Data records:
# # # # #

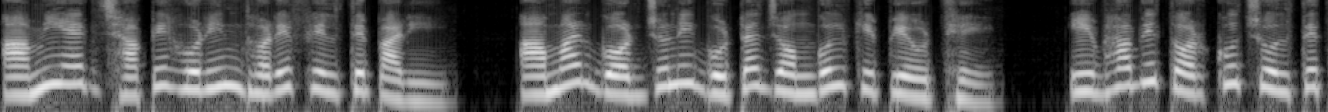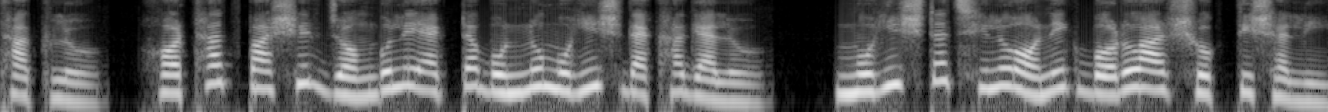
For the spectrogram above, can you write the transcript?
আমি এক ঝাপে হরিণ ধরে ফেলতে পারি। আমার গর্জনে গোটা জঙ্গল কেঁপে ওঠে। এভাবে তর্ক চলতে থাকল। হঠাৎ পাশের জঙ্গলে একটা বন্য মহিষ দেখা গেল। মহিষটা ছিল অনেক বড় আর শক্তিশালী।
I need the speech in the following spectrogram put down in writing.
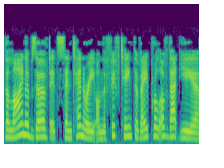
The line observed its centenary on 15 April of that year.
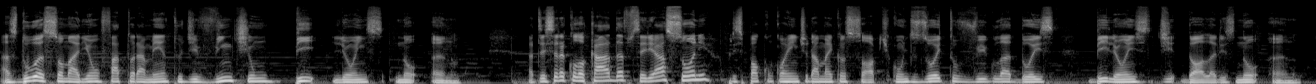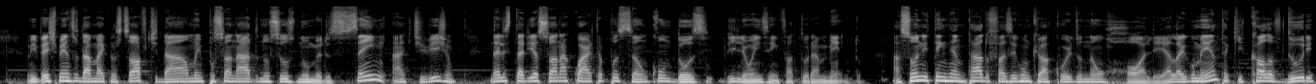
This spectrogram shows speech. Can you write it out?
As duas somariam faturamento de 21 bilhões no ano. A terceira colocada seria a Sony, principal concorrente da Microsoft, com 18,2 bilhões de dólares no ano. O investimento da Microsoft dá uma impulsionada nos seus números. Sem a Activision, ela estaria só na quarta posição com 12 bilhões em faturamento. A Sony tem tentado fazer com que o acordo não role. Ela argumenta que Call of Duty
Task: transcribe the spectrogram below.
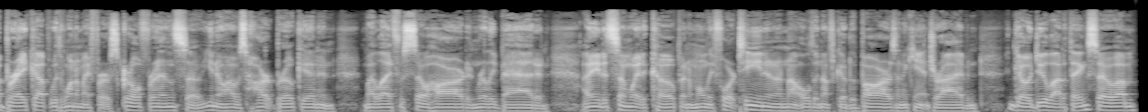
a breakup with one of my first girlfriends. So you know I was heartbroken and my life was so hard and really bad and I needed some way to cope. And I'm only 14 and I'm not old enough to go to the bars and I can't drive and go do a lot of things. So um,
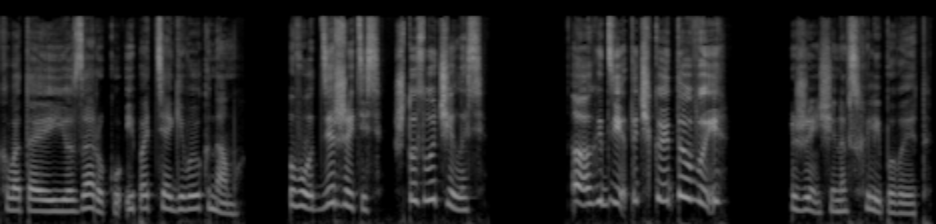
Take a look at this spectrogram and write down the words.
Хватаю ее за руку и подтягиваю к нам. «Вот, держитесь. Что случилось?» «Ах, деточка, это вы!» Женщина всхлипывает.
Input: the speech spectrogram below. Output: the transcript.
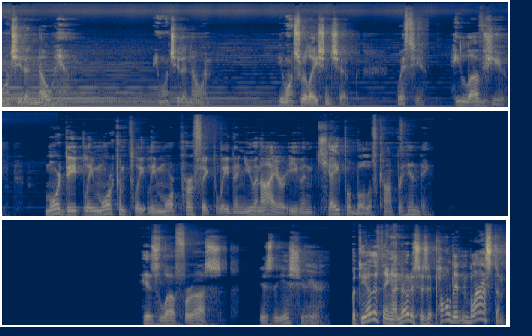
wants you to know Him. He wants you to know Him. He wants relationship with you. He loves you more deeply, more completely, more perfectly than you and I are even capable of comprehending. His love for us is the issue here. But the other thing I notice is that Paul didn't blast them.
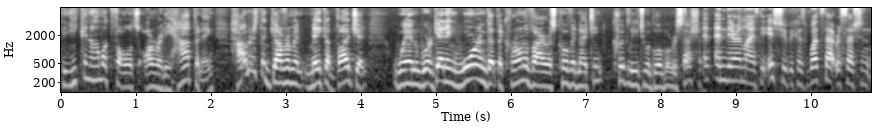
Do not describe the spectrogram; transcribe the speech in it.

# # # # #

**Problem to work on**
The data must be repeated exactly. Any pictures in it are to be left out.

**Solution**
For the spectrogram above, can you write the transcript?
আমি এক ঝাপে হরিণ ধরে ফেলতে পারি। আমার গর্জনে গোটা জঙ্গল কেঁপে ওঠে। এভাবে তর্ক চলতে থাকল। হঠাৎ পাশের জঙ্গলে একটা বন্য মহিষ দেখা গেল। মহিষটা ছিল অনেক বড় আর শক্তিশালী।
I need the speech in the following spectrogram put down in writing.
The line observed its centenary on 15 April of that year.
This spectrogram shows speech. Can you write it out?
As duas somariam faturamento de 21 bilhões no ano. A terceira colocada seria a Sony, principal concorrente da Microsoft, com 18,2 bilhões de dólares no ano. O investimento da Microsoft dá uma impulsionada nos seus números. Sem a Activision, ela estaria só na quarta posição com 12 bilhões em faturamento. A Sony tem tentado fazer com que o acordo não role. Ela argumenta que Call of Duty
Task: transcribe the spectrogram below.
a breakup with one of my first girlfriends. So you know I was heartbroken and my life was so hard and really bad and I needed some way to cope. And I'm only 14 and I'm not old enough to go to the bars and I can't drive and go do a lot of things. So um,
Take a look at this spectrogram and write down the words.
Хватаю ее за руку и подтягиваю к нам. «Вот, держитесь. Что случилось?» «Ах, деточка, это вы!» Женщина всхлипывает.
Input: the speech spectrogram below. Output: the transcript.
wants you to know Him. He wants you to know Him. He wants relationship with you. He loves you more deeply, more completely, more perfectly than you and I are even capable of comprehending. His love for us is the issue here. But the other thing I notice is that Paul didn't blast them.
Do not describe the spectrogram; transcribe the speech in it.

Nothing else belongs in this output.